"She has a big plate, a very big plate," she said. "There's a celebration and then the work begins. It's all hands on deck. We have a crucial time right now."



Inauguration Day street closures

The 11 a.m. mayoral inauguration today will close some downtown streets until 2 p.m.

Starting at 6:30 a.m.:

•Lexington Street from Guilford Avenue to Frederick Street

•Holliday Street from Saratoga to Lexington streets

•Dickey Place at Holliday Street

Starting at 9:30 a.m.:

•Fayette Street exit ramp from Interstate 83 southbound

•Fayette Street from President Street to Guilford Avenue

•Gay Street from Baltimore to Saratoga streets

•Holliday Street from Baltimore to Fayette streets

•Frederick Street from Lexington to Fayette streets

Pugh leadership team

•Chief of staff: Tisha Edwards. Edwards will be responsible for the day-to-day management of the mayor's office and will lead transition efforts, including restructuring city government. Edwards will coordinate the mayor's public safety strategy.
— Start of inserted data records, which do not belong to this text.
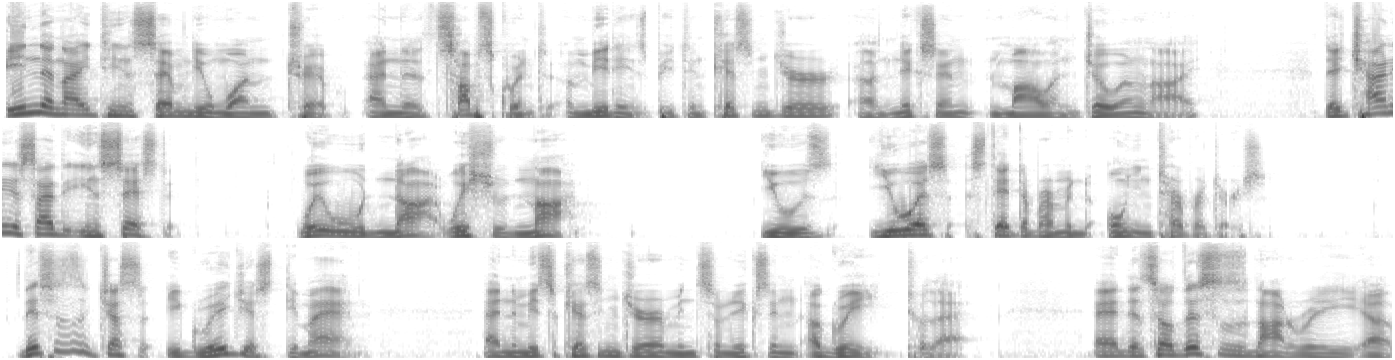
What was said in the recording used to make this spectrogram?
in the 1971 trip and the subsequent meetings between Kissinger, uh, Nixon, Mao, and Zhou Enlai, the Chinese side insisted we would not, we should not use U.S. State Department own interpreters. This is just egregious demand, and Mr. Kissinger, and Mr. Nixon agreed to that. And so this is not really uh,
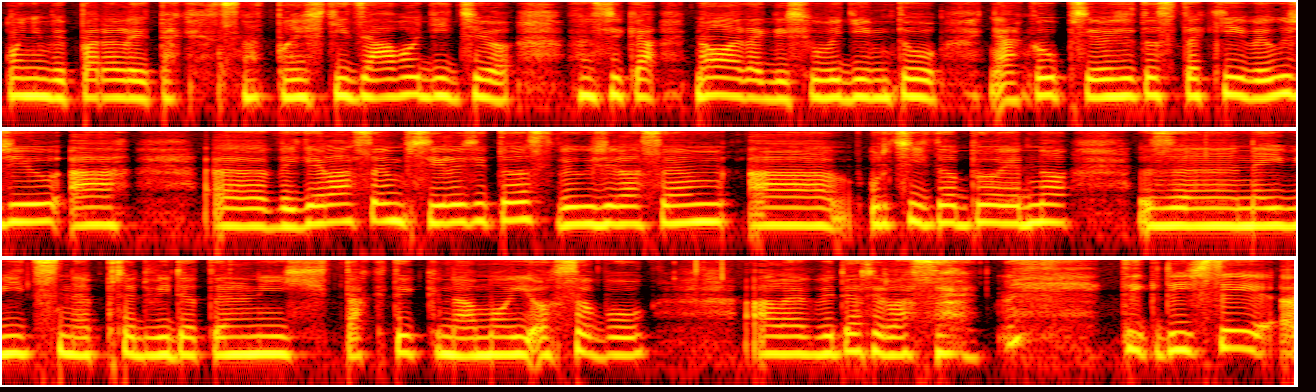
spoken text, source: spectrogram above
oni vypadali, tak snad to ještě závodit, že jo. Jsem říká, no a tak když uvidím tu nějakou příležitost, tak ji využiju a e, viděla jsem příležitost, využila jsem a určitě to bylo jedno z nejvíc nepředvídatelných taktik na moji osobu, ale vydařila se. Ty, když jsi uh,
She is executive vice president of corporate affairs for the JS Plank & DM DiCarlo Family Foundation and a former Interim CEO and chief of staff for Baltimore City's public schools.

•Chief of operations: Peter A. Hammen. Hammen will oversee 12 city agencies, including the public works, general services, health, finance and human resources departments and the Housing Authority of Baltimore City. Hammen has been a member of the House of Delegates since 1995 and chaired the Health and Government Operations Committee.

•Chief of strategic alliances: Jim Smith. Smith will oversee economic development efforts and the transportation, fire and emergency management departments. Smith is a former state transportation secretary, Baltimore County executive and a Baltimore County Circuit Court judge.

•Director of government relations: Karen Stokes. Stokes will serve as the mayor's primary lobbyist to the City Council, Maryland General Assembly and Congress. Stokes served as the director of Philadelphia Mayor Michael Nutter's Office of Transition Planning and served in several critical roles for Pennsylvania Gov. Tom Corbett.

•Director of communications: Anthony McCarthy. McCarthy will serve as the mayor's primary spokesman and coordinate public affairs for the mayor's office and all city agencies. McCarthy is a former editor-in-chief of the Afro-American newspapers and associate publisher of The Baltimore Times. He hosted talk shows on public radio stations WEAA 88.9 FM and WYPR 88.1 FM. He has served in various roles in the last four mayoral administrations and served as communications director for Rep. Elijah E. Cummings.